Same mess, different tools – Liz Fraley on the Content Content Podcast

Summary: In her interview, Liz Fraley talks in detail about the history of structured authoring and how her opinions have changed over 17 years in the technical writing industry.

Last month I had the opportunity to talk with Ed Marsh of the Content Content podcast. I’ve known Ed for a couple of years but we’ve never really had time to sit down and talk. It’s funny how much you realize you don’t know when you really get the chance.

We did a series of podcasts several years ago: We interviewed long-term Arbortext users to capture the spirit of the many community members who work to help each other. I interviewed people at all different levels–developers, first time users, experienced integrators, stylesheet professionals, tool masters, and many others. And learned a lot.

Good interviewers expose great information

When Ed Marsh asked me to be on the other side of the interview for his Content Content podcast, I was honored to be included. It’s unusual for me to be the center of attention; it’s just not in my nature. I was the “other bride” at my wedding. I like to learn about what other people are doing. Our customers know that it’s never all about me. Until recently, whenever I presented, the “about me” slide was at the end because I always felt that it was more important to make sure you got what you came for before I advertising myself.

In any event, there’s no getting out of the spotlight when you’re the subject of the interview. Ed’s a good interviewer. He asked all the right questions for a good profile piece. In fact, it was interesting to me as well. We all forget what we know. We take it for granted. We forget that other people don’t know what we know even if we think, “hey, everyone knows this…”

What surprised me most was how much we’ve done here at Single-Sourcing Solutions, how we’re different, and how much knowledge is buried in our own heads.

I’ve been in the technical communications industry nearly two decades at this point. I’ve seen structured authoring develop and change. I’ve seen SGML and XML and DITA rise and DocBook decline. I’ve worked with military documentation and with high-tech software docs with a lot of pre-generated content. I’ve programmed stylesheets and used a lot of tools.

And over those two decades, my perspective and opinions about what to do have changed. A lot.

Where to find the interview

Listen to Episode 19 of the “Content Content Podcast” the podcast about “the people behind the content” for my interview with Ed Marsh.

I hope you enjoy it.

A brief sidebar

I refer to a lot of different topics during the interview. The links are here for your convenience:

Liz asks: Do you treat your career like a profession?

Summary: There’s only you to hold you accountable, to make sure you meet your business and revenue goals. You can apply the same skills business owners, consultants, and executives use to advance their business to advance your career. Do you treat your career like a profession or do you have simply a collection of jobs behind you?

I’ve been a consultant for a long time, but what really excites me is helping others build their careers and businesses.

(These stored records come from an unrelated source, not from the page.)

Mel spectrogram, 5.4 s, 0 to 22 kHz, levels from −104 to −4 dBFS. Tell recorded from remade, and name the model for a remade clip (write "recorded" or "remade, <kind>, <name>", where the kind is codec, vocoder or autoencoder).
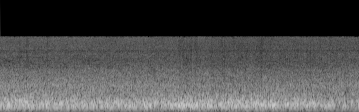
recorded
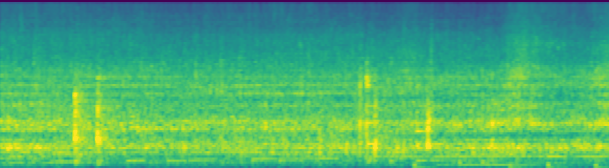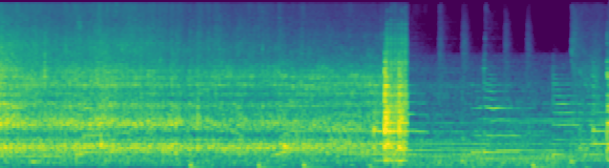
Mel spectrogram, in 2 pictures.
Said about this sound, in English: Bring that to a simmer.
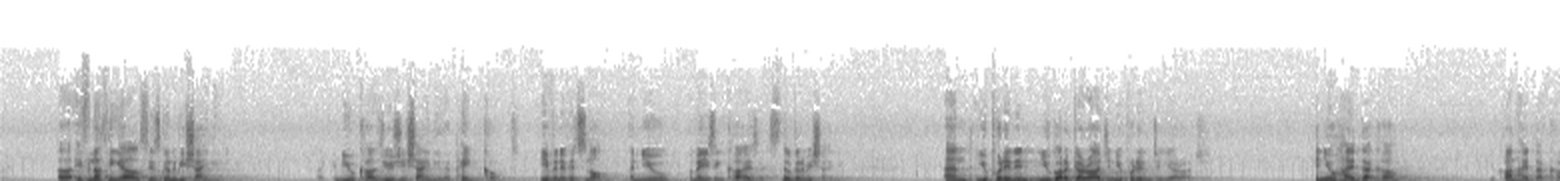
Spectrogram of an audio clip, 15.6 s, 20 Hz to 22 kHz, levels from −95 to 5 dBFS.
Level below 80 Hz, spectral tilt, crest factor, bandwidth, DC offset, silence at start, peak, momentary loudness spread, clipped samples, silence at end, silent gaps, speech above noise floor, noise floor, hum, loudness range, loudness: -62 dBFS; -5 dB/octave; 22 dB; 16 kHz; under 0.1%; 0 s; -12 dBFS; 14 LU; under 0.1%; 0 s; none; 27 dB; -59 dBFS; 50 Hz at -60 dBFS; 6 LU; -32 LUFS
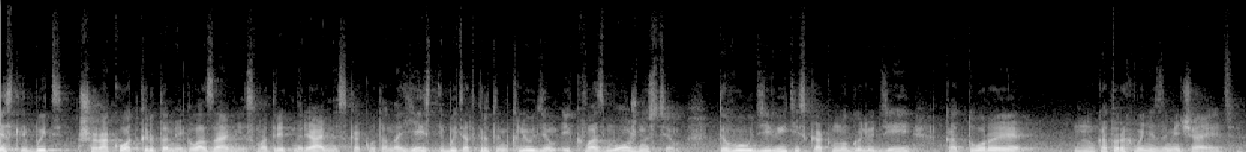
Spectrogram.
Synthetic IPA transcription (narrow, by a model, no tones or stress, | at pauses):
jesʲlʲɪbɨtʲ | ʂɨɾɐko̞ɐt̪kɾɨt̪ɨmʲɪɡlˠɐzamʲɪːsmɐt̪ɾʲetʲnəɾʲɪalʲnəsʲtʲkakvo̞t̪ɐnajesʲtʲɪbɨtʲɐt̪kɾɨt̪ɨmʲɪklʲudʲəmikvɐzmo̞ʐnəsʲtʲɪ̰m | t̪ovɨʊdʲɪvʲitʲɪsʲkakmno̞ɡəlʲʉdʲej | kɐt̪o̞ɾɨjə | nukɐt̪o̞ɾɨxvɨnʲɪzəmʲɪt͡ɕæjɪtʲɪ̥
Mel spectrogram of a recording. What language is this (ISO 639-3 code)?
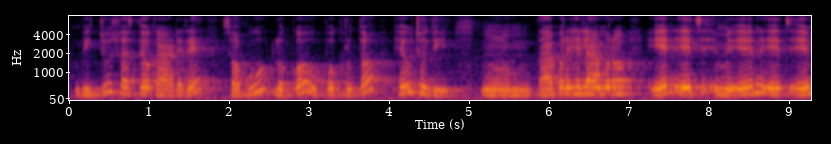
ori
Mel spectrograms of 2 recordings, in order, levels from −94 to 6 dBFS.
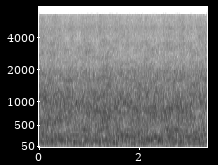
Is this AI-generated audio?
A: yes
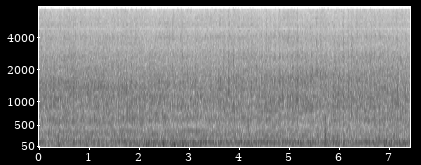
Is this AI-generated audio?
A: yes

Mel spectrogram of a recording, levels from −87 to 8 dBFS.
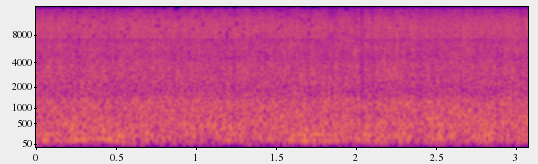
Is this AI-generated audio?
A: no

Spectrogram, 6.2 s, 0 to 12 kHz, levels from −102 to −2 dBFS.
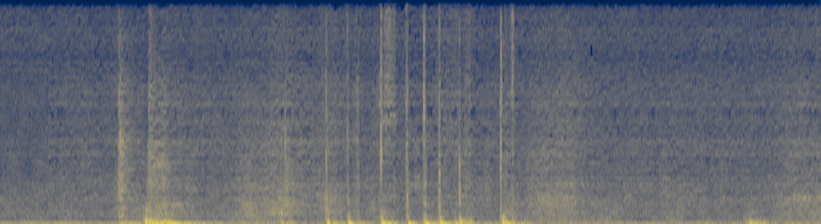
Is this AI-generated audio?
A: yes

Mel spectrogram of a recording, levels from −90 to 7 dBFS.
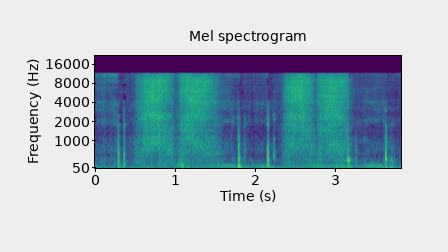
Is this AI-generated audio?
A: yes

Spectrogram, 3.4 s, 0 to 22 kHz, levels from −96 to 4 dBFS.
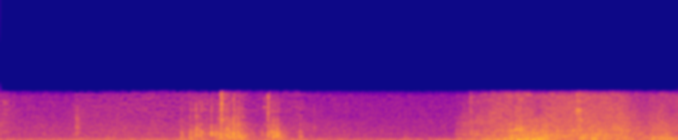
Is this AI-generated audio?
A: no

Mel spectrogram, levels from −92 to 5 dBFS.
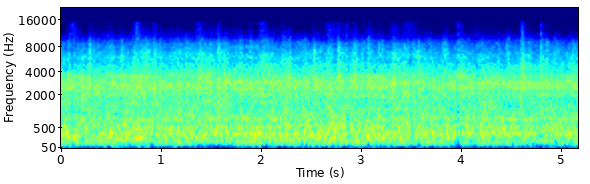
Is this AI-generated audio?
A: yes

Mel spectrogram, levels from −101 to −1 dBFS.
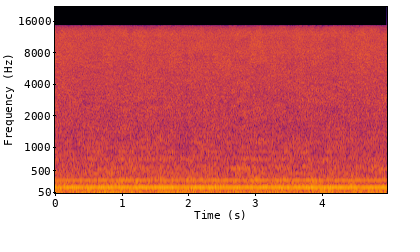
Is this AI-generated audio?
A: yes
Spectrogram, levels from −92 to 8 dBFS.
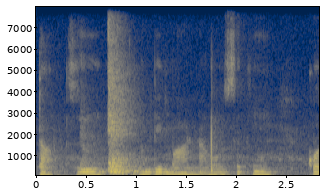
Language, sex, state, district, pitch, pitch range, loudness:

To that end, we started a project called the TC Dojo Conclave which is designed to bring serious professionals together to grow their business acumen and awareness.

Technical writing is unique in that almost all of us transition between employee and consultant at some point in our career.  At some point in our career we will employ the skills of a consultant, taking on more of an advisory role either in our own business or to the benefit of a larger organization.

In a company, someone else sets your milestones and evaluates your annual performance. Independents are on their own. There’s only you to hold you accountable, to make sure you meet your business and revenue goals.  Independents and consultants do all those things themselves in order to meet the revenue goals they have set for their businesses.

These are skills you should apply to your career as well. Do you have revenue goals you want to meet in your lifetime? Are you actively evaluating each step on your career path as a series of steps that will get you where you want to go? Continue reading “Liz asks: Do you treat your career like a profession?”